On the flip side we have the argument that design is very important because it creates a first impression in the mind of potential readers and that it’s around this first impression that many readers base their decision about whether they will subscribe.

My own theory fits more with the second argument – although it’s not absolutely everything in my mind. There are some fairly standard (and even ugly) looking blogs (and many with default/free templates) going around that have big readership so it is possible to ‘make it’ without a custom design.

Lastly – in terms of how hard a decision is it to change design. I personally find it a difficult process. While I appreciate good design I’m not a designer at heart so finding someone that I connect with to do it for me takes time, then deciding what direction to take can be a bit of a heart wrenching process, as can it be to convince your loyal readers that it’s the right thing to do when you launch the change.

Further Reading:

So what do you think? Does Blog Design Matter?

How to Build Your Blog’s Readership

Speed-Posting@jeremyjacks asks – How did you get to be a big blogger? And what should I do to get more site hits?” also – @JoshAnstey asks – “whats the best way to build blog exposure?”

I’m not sure I’m famous outside of a very small segment of the internet – but the growth I’ve had on my blogs has come over a long period of time and I would say that one of the ‘secrets’ to growing a blog readership is to stick at it and work hard for a sustained period of time. I’ve been blogging 5 and a half years now and have worked a lot of hours in that time.

Outside of hard work (and a bit of luck) there are many techniques you can use to grow readership to a blog. I’ve summarised some of the many articles I’ve written on the topic here on my How to Find Readers for your Blog page. Also check out my 6 part series on How I’d Promote My Blog if I was Starting Out Again. I really believe that the topics covered in that of guest posting (on relevant blogs in your niche), networking, viral content, advertising and social media are a great place to start.

Also – get on Twitter (I know you’re on it Jeremy and Josh but others should) because it’s a pretty hot spot at the moment when it comes on online activity and I think the potential to drive a lot of traffic from there is still only just being realized. It’s a space that is still in it’s early days of development so get in early (even though it’s been a year or two since it launched) and position yourself for the future.

Lastly – keep tracking with ProBlogger because in May I’m planning a month long series on growing readership.

Add Your tips to build blog traffic in comments below and go in the draw to win a ProBlogger Book.

Is it Worth Getting Local Domain Names for a Blog?

Speed-Posting@PopularWealth asks – “I’d like to see geo-domain blogging addressed since you ask Darren. I think geo domains, and “local” sites are getting hot again”



I’m no expert on this topic but I do think that there is something to it well worth exploring from my own personal experience.
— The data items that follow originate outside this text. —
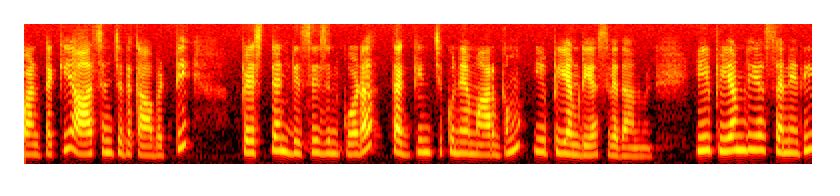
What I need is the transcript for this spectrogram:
పంటకి ఆశించదు కాబట్టి పెస్ట్ అండ్ డిసీజ్ని కూడా తగ్గించుకునే మార్గము ఈ పిఎండిఎస్ విధానం అండి. ఈ పిఎండిఎస్ అనేది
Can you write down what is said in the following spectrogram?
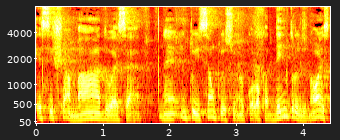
esse chamado, essa né, intuição que o Senhor coloca dentro de nós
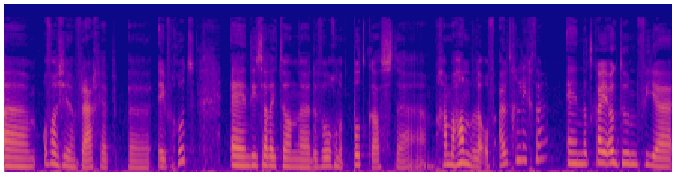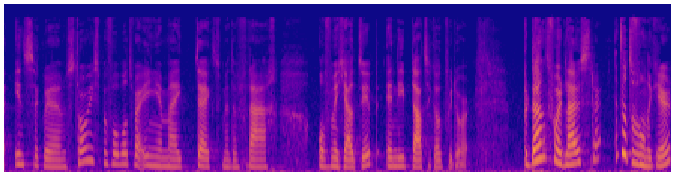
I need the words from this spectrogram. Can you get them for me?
Um, of als je een vraag hebt, uh, even goed. En die zal ik dan uh, de volgende podcast uh, gaan behandelen of uit gaan lichten. En dat kan je ook doen via Instagram Stories bijvoorbeeld, waarin je mij tagt met een vraag of met jouw tip. En die plaats ik ook weer door. Bedankt voor het luisteren en tot de volgende keer.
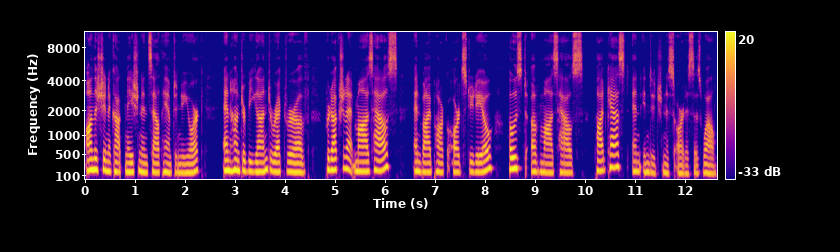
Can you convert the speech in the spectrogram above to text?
on the Shinnecock Nation in Southampton, New York, and Hunter Begun, director of production at Ma's House and BIPOC Art Studio, host of Ma's House podcast, and Indigenous artist as well.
My first domain was LivingRoom which is a .au (Australian) domain.

I blogged heavily on this domain for a number of years and it got a lot of incoming links in the early days of running it and as a result began to rise in it’s search engine authority. What I found was that despite blogging in some very competitive niches (including Digital Cameras) on that domain it got quite a lot of traffic to it from Google. The traffic didn’t come from the global Google but Google.com.au (the Aussie localized version). For a while there the traffic was quite massive (although less so these days as I’ve let the blogs slip to focus more on my main blogs).

Search engines are focusing more and more on localized search and indexing and promoting local search results to users. While less people use these local search tools than the global ones there is still a market and the traffic they generate can be significant. So yes – I definitely think targeting local markets with local domains can be very worthwhile.

Have you got a local or a global domain name? If you’ve gone local, how have you found the approach?